  • 60-day waiting period—In almost all cases, you must wait at least 60 days before you can finish your divorce.
    • This “cooling off” period is a good time to try and reach an agreement with your spouse about the specifics of the pending divorce.
    • Temporary orders may be put into place during this time as well. These will stay in place until the final orders.
    • Many counties require parties to complete a parenting course and file a certificate of completion with the court before the divorce can be finalized.

In a contested case, courts may require parties to attend mediation before they allow a final hearing to be set.

There must be 45+ days’ notice given to the other party before a final hearing. You can set the hearing as soon as the 61st day after you filed your petition.

When counting the 60 days, find the day you filed your Original Petition for Divorce on a calendar, and then count out 60 more days (including weekends and holidays). If the 60th day falls on a weekend or holiday, go to the next business day. Note: When counting the 60-day waiting period, don’t count the day you filed your PetitionDay 1 is the next day.

There are only two exceptions to the 60-day waiting period.

  1. If your spouse has been convicted of or received deferred adjudication for a crime involving family violence against you or a member of your household, the 60-day waiting period is waived.
  2. If you have an active protective order or an active magistrate’s order for emergency protection against your spouse because of family violence during your marriage, the 60-day waiting period is waived.

Note: You can always wait longer than 60 days, but your divorce cannot be finished in fewer than 60 days unless one of these exceptions applies.

Courts use scheduling orders to keep your case moving toward a resolution or finalization. Scheduling orders may differ in every court but typically contain dates and deadlines for trials, hearings, motions, mediation, and other important parts of a divorce.

Certain waiting periods, requirements, and deadlines affect the scheduling orders, which will determine how long it takes for your family law case to move through the courts before it can be finished.

20+ day waiting period—From the day your spouse is served, your spouse must have at least 20 days plus the next Monday at 10 a.m. to file an Answer.

  • Find the day your spouse was served on a calendar, count out 20 more days, then go to the next Monday. This is the last day of your spouse’s answer period.
  • But, if your spouse files an answer any time before you finish your divorce it will still count. The 20+ day waiting period may or may not fall within the 60-day waiting period.

10+ day waiting period—The constable, sheriff, or private process server should have completed a Return of Service form stating when your spouse was served. The Return of Service form must be on file with the court for at least 10 days before you can finish your case.

  • Important: When counting the 10-day waiting period, do not count the day the Return of Service is filed with the court, and do not count the day you go to court to finish your case.

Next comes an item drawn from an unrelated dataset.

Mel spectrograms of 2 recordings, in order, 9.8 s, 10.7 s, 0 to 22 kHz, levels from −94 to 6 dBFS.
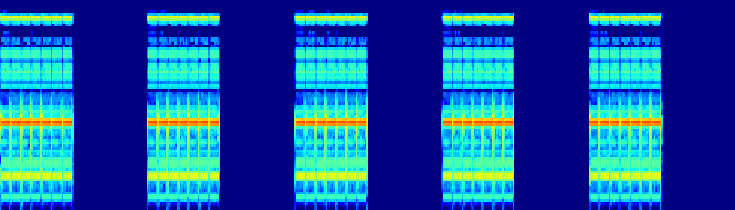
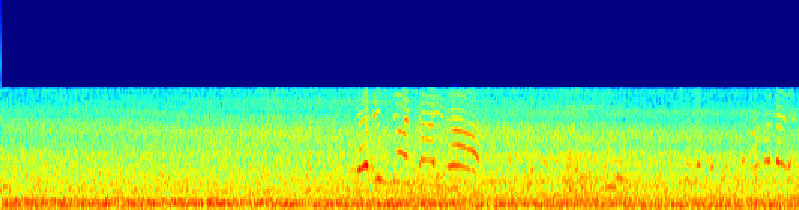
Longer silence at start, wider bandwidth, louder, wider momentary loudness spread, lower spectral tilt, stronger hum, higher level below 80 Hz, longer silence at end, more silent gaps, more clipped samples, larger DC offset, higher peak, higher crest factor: about the same, 0 s vs 0 s; first, 17 kHz vs 4 kHz; first, -12 LUFS vs -15 LUFS; first, 7 LU vs 4 LU; second, 2.5 dB/octave vs -12 dB/octave; neither; second, -86 dBFS vs -26 dBFS; first, 1 s vs 0 s; first, 0.97-1.95 s, 2.92-3.92 s, 4.89-5.88 s, 6.85-7.84 s vs none; neither; second, under 0.1% vs 0.3%; second, -6 dBFS vs -2 dBFS; about the same, 10 dB vs 12 dB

While your case is pending, temporary orders may be put into place at either party's request or on the court's own. These will stay in place until the final orders are made.

Many counties require parties to complete a parenting course and file a certificate of completion with the court before your case can be finalized.

In a contested case, courts may require parties to attend mediation before they allow a final hearing to be set.

There must be 45+ days’ notice given to the other party before a final contested hearing.

Before the end of your case, situations may come up where you want to speak to the court about an issue. Each court may have different procedures for setting a hearing. Call the clerk’s office to learn when and where the court hears your type of case (contested or uncontested). If you do not know what type of case you have, read Uncontested and Contested Cases: The Difference.

If you are setting a final hearing, read:


Source URL: https://texaslawhelp.org/checklist/important-court-and-case-information